'One can't allow oneself to be bullied into abandoning one's dream.'
IMAGE: Sanjay Leela Bhansali and Deepika Padukone. Photograph: Kind courtesy Deepika Padukone/Instagram
Sanjay Leela Bhansali is hugely relieved now that Padmaavat has released.
He's grateful that audiences are heading to theatres to watch the film despite threats from fringe groups.
"Suffering has always been an incentive for my creativity," Bhansali tells Subhash K Jha.
What are your feelings at the moment?
(Sighs deeply) After what have I been through, it's like being allowed to finally breathe easy.
I can't even begin to express the relief and gratitude.
How did you get over this period of vicious attack?
Honestly, I really don't know where the strength came from.
I guess it just comes to us when we need to be strong. I really don't know how I got through this period.

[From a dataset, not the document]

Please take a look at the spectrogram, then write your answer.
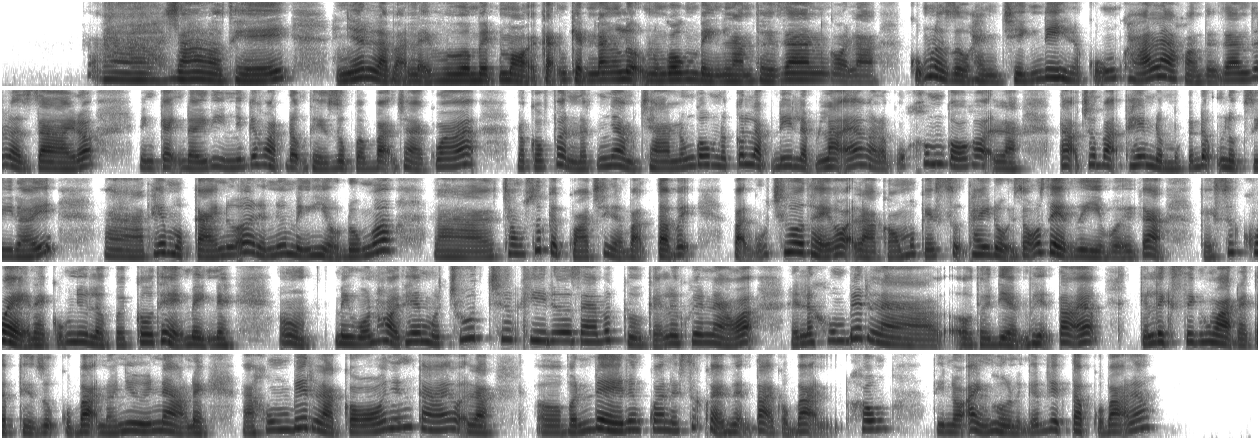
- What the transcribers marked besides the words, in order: other background noise; tapping
- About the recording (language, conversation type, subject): Vietnamese, advice, Vì sao bạn khó duy trì thói quen tập thể dục dù đã cố gắng nhiều lần?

But after all of this, to have the film release finally in spite of all odds, and most importantly, to have audiences flocking to see it in spite of the threats... I can't tell you what a relief and joy it is.
Just hearing about the collections washes away all my pain of the last eight, nine months... well, maybe not all of it.
How will you ever forget being assaulted in Rajasthan and then the fringe groups demanding your head and Deepika's nose?
It was crazy!
Through all of this, I was more worried about my mother and happy that she was with me.
I don't know how I would have survived without her at my side.
She kept saying, 'Mere bete ke saath aisa kyon ho raha hai? Woh itni achchi filmein banata hai' (Why is this happening to my son? He makes such good films).
My mother was my pillar of strength.
I would also like to thank Ajit Andhare and my co-producers, the Viacom 18 Motion Pictures team, who never stopped believing in me even during the darkest phase.
And my own friends and team Mahavir Jain, Shobha Sant and Chetan Deolkar. What would I have done without them?
IMAGE: Ranveer Singh as Alauddin Khilji in Padmaavat.
Did you ever think of giving up?
Never. Not at all. That would have been the end of me as a film-maker.
Not even after being assaulted?
Not even then. Every time I was attacked, I used my pain and suffering as an impetus to work better.
I channelised my anxiety into making Padmaavat.
I think suffering has always been an incentive for my creativity.
Is the film a part of history or not?
It is based on the poem Padmavat by Malik Muhammad Jayasi. But it also has figures and incidents taken from actual history.
I have been fascinated by Rani Padmavati from my childhood.
Her grace, dignity, valour and inner strength are very inspiring.
I had wanted to make a film on her life for a very long time.
But before I could do the film, I got the chance to direct the stage musical version of Padmavati; an opera in two acts by the French composer Albert Roussel in Paris in 2008.
Is the film connected to the opera?
Not at all. That Padmavati was a staged musical done on a lavish scale with elephants, tigers and other animals on stage. It was an entirely different experience from the film.
This is the first time I explored evil in such dark, deep detail. I had never before gone into this zone. To portray evil on this scale was a new and challenging experience for me.
IMAGE: Shahid Kapoor as Maha Rawal Ratan Singh and Deepika Padukone as Padmavati in Padmaavat.
Ranveer Singh is getting incredible reviews for his villainous act. Were you unsure of his box office status after Befikre, and Deepika Padukone after XXX: Return of the Xander Cage and Shahid Kapoor after Rangoon?
Not at all. It made no difference to me whether they had successes or flops behind them.
I wanted these actors and only these three actors. I am so happy with the quality of performances they have given in my film.
It's being predicted that this will be the biggest hit of your career.
What can I say? God has been very kind.
I never thought my film would get into trouble.
When it did, I never for a moment stopped believing that I had done no wrong. And now, to get this approval of the audience, it is very reassuring.
Did you ever feel the film may never get released?
I was always sure it will.
How could all my hard work go to waste?
I have toiled over every moment of the film.
Considering what you've been through, would you ever go back to history?
Oh, any time!
I would go back to history if I want to.
One can't allow oneself to be bullied into abandoning one's dream.